    In the story, Matilda is a brilliant and precocious child saddled with uninterested and rather dim witted parents who neglect her mercilessly. “Her mind was so nimble and she was so quick to learn that her ability should have been obvious even to the most half-witted of parents,” the book states. “But Mr. and Mrs. Wormwood were both so gormless and so wrapped up in their own silly little lives that they failed to notice anything unusual about their daughter.”

    Luckily, her teacher takes an interest in her and tries to help her find her place – and eventually suggests she be moved into the special class for super smart kids. However, Matilda is thwarted at every turn by both her parents and the director of her school. Rather shockingly, however, she discovers that she has a special power – telekinesis – and uses her gift to torment the adults making her life hard. Eventually it was made into a movie with Danny Devito, Rhea Perlman, and Mara Wilson and while not a huge Hollywood hit, it still remains a cult classic.

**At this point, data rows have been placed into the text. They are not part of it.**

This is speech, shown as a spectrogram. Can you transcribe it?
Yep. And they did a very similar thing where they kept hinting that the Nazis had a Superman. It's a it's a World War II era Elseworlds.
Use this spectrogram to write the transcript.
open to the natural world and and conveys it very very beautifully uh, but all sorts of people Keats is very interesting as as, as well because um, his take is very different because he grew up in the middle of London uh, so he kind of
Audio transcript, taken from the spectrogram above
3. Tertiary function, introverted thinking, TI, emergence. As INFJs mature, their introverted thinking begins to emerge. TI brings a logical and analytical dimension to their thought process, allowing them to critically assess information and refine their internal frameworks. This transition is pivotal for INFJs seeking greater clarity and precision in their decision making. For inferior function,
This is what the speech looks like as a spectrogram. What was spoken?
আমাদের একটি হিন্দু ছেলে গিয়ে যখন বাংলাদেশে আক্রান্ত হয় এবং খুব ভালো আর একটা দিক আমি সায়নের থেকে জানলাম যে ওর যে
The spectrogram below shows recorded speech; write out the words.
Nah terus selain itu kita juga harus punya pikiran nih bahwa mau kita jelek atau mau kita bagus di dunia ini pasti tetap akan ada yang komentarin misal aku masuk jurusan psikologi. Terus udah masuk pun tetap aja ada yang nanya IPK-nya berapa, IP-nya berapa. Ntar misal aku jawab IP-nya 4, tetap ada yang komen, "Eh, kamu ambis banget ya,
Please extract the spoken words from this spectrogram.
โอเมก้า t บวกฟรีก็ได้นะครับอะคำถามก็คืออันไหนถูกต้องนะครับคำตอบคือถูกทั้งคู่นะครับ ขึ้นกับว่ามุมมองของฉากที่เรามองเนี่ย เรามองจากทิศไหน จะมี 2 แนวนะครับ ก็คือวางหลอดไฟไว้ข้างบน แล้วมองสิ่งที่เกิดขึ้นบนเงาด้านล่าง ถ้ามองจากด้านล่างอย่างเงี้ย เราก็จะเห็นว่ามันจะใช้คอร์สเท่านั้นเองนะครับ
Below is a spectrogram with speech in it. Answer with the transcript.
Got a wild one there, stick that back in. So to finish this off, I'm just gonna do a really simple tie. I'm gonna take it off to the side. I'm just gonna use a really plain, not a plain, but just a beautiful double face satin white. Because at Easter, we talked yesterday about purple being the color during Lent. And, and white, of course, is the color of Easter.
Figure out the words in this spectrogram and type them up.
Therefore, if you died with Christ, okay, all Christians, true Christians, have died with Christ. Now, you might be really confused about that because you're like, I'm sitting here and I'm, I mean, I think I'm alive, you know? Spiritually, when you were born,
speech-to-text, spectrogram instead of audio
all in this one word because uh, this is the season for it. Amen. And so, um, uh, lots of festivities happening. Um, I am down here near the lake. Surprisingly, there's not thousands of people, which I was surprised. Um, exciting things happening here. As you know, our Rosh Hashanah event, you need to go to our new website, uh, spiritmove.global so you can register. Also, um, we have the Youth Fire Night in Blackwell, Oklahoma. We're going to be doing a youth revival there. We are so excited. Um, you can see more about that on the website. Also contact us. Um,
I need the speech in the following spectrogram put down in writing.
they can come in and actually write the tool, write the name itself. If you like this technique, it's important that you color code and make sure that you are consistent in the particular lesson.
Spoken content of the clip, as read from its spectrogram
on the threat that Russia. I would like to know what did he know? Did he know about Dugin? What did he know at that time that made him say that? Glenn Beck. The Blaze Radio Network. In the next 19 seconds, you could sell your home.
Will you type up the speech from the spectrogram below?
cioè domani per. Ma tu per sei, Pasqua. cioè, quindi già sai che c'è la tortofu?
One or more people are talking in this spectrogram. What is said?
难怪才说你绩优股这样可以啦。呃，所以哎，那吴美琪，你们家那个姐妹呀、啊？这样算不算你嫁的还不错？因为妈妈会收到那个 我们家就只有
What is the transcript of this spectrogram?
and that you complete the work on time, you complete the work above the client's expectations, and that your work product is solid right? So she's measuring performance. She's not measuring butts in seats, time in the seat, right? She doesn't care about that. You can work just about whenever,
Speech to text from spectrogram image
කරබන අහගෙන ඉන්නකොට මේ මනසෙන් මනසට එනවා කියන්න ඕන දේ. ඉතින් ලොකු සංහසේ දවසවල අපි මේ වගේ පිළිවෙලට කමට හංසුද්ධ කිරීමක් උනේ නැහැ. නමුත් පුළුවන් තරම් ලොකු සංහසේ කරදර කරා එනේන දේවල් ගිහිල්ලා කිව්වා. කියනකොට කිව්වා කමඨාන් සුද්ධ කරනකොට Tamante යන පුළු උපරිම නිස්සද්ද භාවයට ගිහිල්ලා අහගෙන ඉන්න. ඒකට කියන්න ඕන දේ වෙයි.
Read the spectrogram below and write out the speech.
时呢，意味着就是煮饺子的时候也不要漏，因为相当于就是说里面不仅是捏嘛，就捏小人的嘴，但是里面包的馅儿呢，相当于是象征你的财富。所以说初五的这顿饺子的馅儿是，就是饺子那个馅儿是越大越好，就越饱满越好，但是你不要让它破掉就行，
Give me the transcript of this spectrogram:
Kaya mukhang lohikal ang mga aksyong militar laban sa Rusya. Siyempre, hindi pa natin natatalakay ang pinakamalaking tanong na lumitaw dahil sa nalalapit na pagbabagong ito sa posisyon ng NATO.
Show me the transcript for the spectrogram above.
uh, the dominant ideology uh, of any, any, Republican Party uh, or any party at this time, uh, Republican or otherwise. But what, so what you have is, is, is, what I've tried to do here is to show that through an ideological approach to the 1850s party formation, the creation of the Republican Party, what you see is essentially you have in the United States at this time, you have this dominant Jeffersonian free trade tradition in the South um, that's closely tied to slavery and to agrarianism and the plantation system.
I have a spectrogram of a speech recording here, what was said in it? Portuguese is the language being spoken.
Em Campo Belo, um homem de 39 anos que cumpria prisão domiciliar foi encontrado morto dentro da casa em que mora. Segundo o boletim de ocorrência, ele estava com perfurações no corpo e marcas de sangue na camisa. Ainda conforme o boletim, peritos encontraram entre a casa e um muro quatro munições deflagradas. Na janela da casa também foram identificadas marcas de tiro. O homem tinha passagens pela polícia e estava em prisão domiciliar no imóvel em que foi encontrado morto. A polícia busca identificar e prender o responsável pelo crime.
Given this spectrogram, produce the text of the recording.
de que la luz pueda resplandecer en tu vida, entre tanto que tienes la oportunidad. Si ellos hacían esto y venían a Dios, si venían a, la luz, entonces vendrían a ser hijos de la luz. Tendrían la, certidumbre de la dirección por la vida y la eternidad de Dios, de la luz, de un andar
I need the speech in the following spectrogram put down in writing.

    Matilda was adapted to the stage by Dennis Kelly, with music and lyrics by Australian musical comedian Tim Minchin. The musical received over seven Olivier Awards in 2012. Best of all, the show is being at the historic Shubert Theater, a Venetian Renaissance masterpiece on Central Park West.

    In its review, the New York Times said of Matilda, “Above all it’s an exhilarating tale of empowerment, as told from the perspective of the most powerless group of all. I mean little children. Brilliantly designed by Rob Howell and lighted by Hugh Vanstone, with choreography to match by Peter Darling (“Billy Elliot”).” Time Magazine said, “You have to go back to The Lion King to find a show with as much invention, spirit and genre-redefining verve.”

    As you can see, this performance definitely falls into the “don’t miss” column. It’s the perfect distraction from the hustle and bustle of the week of Christmas. Don’t worry, however, if you can make it this week – the show is slated to run through August of next year.